“A-A-AHHH!” I screamed, swatting away a hairy black dot with eight legs. Oh, it’s just another spider.
“C-c-curse you!” I yelled at it, trying to sound brave. Who was I trying to fool by yelling at something so small?
My house is an old Victorian, sturdy and musty. The rooms are cold and smell of year-old laundry. I am 18 years old and live alone. My parents died in a car crash four years ago, and I miss them dearly. I have been afraid to step outside the house since then. I am petrified that if I ever leave the house, every single thing would have the potential to kill me. I imagine the outside world to be ugly and mean compared to my fragile and precious life. I hate living in fear, but I hate the thought of death even more.
My name is Nel, but everyone in town calls me Nervous Nelly because I stutter. I wish I was not so nervous. Truth is, I do not have any friends. I sometimes wish there was someone else out there who understood my loneliness, but who would, in this town full of hoodlums and rascals?

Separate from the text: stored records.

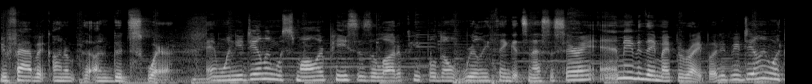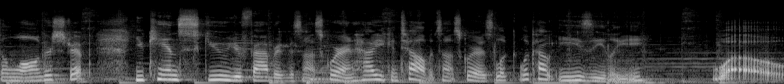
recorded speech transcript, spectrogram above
your fabric on a, on a, good square. And when you're dealing with smaller pieces, a lot of people don't really think it's necessary, and maybe they might be right, but if you're dealing with a longer strip, you can skew your fabric if it's not square. And how you can tell if it's not square is look, look how easily, whoa,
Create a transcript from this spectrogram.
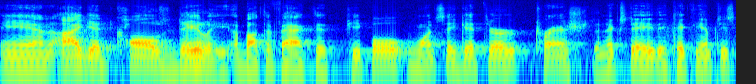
And I get calls daily about the fact that people, once they get their trash, the next day, they take the empties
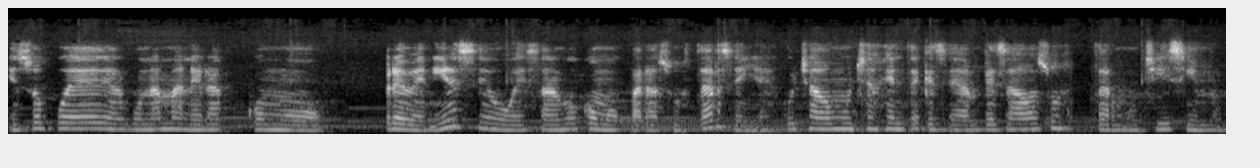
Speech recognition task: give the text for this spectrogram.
¿Eso puede de alguna manera como prevenirse o es algo como para asustarse? Ya he escuchado mucha gente que se ha empezado a asustar muchísimo.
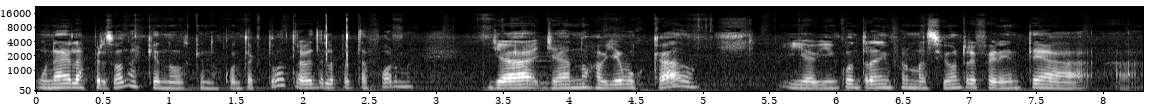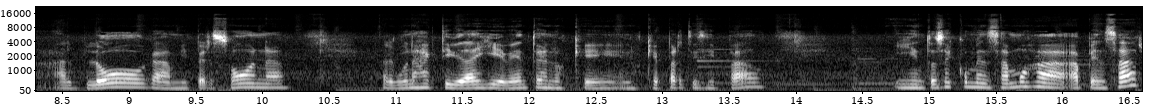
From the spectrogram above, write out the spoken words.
una de las personas que nos, que nos contactó a través de la plataforma ya, ya nos había buscado y había encontrado información referente a, al blog, a mi persona, algunas actividades y eventos en los que, en los que he participado. Y entonces comenzamos a, a pensar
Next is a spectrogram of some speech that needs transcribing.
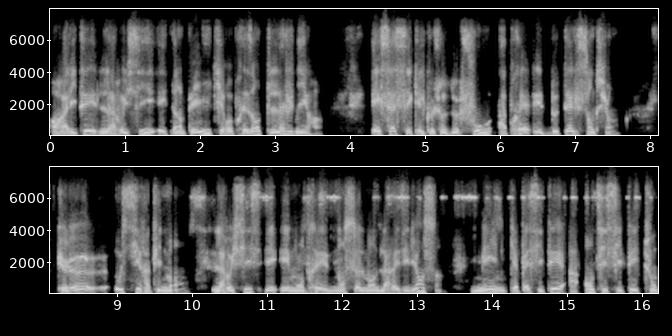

One day, however, a mysterious man showed up at my doorstep, and my life changed forever. He knocked on my door. He extended his slender arm and said, “Here, try this.”
I looked at the man skeptically. He was standing in front of a large white truck that was blaring a cheery jingle. He was dressed in a black suit and a red tie. The way he looked kind of reminded me of my father, and his soothing voice sounded like my mother’s. I bit my lip and tried to fight back tears from this thought.
The object in his hand was a red- and white- striped cylinder with a handle. Inside there were two bright pink globs of something I could not recognize. I cringed. What if this thing was poisoned? But the man’s eyes looked so warm, and his smile genuine. It was nice, yet almost too nice for someone from Winter Lane. Even so, maybe it couldn’t hurt to reach out and take the object from him. This could be a bad idea, but what if it wasn’t?
I hesitantly took the object from his hand. I wasn’t sure what to do with it. He noticed me glaring and squinting at it like it was some kind of foreign animal.
He laughed gleefully and said, “You taste it. With your tongue. Like this.”
He brought the cup to his lips and stuck out his tongue to lick the top of the unidentifiable glob.
“See, it’s not poisonous,” he reassured me.
It was like he had read my mind. I cautiously stuck out my tongue and tasted the odd ball of pink. It was creamy and sweet. It tasted like the strawberries I had picked with mom and dad every summer, back when they were alive. I wanted to cry, but at the same time, I couldn’t help but smile.
“You like it, huh? It’s called ice cream.”
Mmm … ice cream. I had never heard of it before, but I liked it. I really did. It was the first time I genuinely felt … happy.
“Th-th-thanks, sir!” I said, and then he was gone. It was like I had dreamed him up, but the taste of strawberries still lingered on my lips. A tear of happiness came to my eye.
Now I heard the sound of foot steps. I ran back into the house and up to my sanctuary. I peeked out the window and saw a boy. This was not the first time. Everyday at high noon, this boy looked up at my window. A Peeping Tom of sorts. I wonder who this boy was. Was he lonely too?
On this particular day, I did the unthinkable. I tapped on the window. The boy stood there looking right at me, emotionless. I slowly lifted my hand and waved. Much to my surprise, he waved back.
I unlatched the window and stuck my head out, calling, “Hey! D-do you want to c-come inside?”
The boy shrugged and left. Had I scared him off? I heard a knock on the door, and I ran downstairs, smoothing out my dress. I cautiously opened the door, and on the other side stood the boy.
He waved. He seemed kind enough.
“H-h-hi” I managed.
“Do you want to have some ice cream?”
He shook his head no.
“Come on, you’ll like it,” I said.
He ran away. Strange boy. I think I just blew my first chance at having a friend.
But, I had talked to someone, and it didn’t kill me. That was progress. I smiled.